YOUR TASK
Using the entries below, quote exactly the span of lines that begins with the line containing "Do speech-to-text on the spectrogram above." and ends with the final line.

GIVEN RECORDS
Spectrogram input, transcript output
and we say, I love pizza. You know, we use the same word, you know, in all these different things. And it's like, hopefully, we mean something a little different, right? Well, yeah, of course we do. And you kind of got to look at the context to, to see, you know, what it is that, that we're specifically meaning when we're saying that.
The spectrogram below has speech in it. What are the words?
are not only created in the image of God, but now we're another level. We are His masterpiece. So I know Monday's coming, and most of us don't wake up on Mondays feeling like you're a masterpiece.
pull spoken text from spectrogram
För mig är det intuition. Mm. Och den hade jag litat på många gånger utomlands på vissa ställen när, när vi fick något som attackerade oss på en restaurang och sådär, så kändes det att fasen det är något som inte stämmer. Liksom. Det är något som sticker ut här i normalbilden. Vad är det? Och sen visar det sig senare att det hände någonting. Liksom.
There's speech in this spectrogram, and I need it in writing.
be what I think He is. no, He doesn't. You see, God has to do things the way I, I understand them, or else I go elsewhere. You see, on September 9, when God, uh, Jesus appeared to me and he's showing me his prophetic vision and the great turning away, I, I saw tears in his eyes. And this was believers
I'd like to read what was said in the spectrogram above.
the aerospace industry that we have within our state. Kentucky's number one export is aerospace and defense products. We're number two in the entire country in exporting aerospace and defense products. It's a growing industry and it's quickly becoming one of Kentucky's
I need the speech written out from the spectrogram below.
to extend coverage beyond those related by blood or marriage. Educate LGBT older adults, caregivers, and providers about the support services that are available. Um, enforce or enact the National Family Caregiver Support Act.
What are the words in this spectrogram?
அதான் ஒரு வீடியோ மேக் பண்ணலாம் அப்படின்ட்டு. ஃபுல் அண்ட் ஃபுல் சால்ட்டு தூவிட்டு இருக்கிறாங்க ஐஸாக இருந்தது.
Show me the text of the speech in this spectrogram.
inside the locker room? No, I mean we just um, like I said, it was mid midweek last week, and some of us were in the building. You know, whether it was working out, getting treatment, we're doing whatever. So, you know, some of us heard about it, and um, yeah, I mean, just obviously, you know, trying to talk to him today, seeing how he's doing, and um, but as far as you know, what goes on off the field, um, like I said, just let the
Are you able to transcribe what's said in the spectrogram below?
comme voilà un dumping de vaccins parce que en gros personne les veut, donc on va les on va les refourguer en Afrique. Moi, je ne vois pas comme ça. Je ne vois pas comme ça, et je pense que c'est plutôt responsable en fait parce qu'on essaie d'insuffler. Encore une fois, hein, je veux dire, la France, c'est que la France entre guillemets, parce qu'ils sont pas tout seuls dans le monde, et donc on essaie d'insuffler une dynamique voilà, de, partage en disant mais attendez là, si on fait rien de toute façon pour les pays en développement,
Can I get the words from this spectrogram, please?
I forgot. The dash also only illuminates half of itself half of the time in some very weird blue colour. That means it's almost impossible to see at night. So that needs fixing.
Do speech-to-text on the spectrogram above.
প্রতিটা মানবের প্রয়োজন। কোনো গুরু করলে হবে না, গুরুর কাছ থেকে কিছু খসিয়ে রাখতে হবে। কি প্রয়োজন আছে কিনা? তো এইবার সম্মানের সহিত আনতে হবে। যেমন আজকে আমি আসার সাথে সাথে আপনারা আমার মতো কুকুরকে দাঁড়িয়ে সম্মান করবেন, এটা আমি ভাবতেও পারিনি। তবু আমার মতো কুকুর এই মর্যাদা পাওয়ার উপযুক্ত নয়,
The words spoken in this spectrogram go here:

RESULT BELOW
Do speech-to-text on the spectrogram above.
প্রতিটা মানবের প্রয়োজন। কোনো গুরু করলে হবে না, গুরুর কাছ থেকে কিছু খসিয়ে রাখতে হবে। কি প্রয়োজন আছে কিনা? তো এইবার সম্মানের সহিত আনতে হবে। যেমন আজকে আমি আসার সাথে সাথে আপনারা আমার মতো কুকুরকে দাঁড়িয়ে সম্মান করবেন, এটা আমি ভাবতেও পারিনি। তবু আমার মতো কুকুর এই মর্যাদা পাওয়ার উপযুক্ত নয়,
The words spoken in this spectrogram go here:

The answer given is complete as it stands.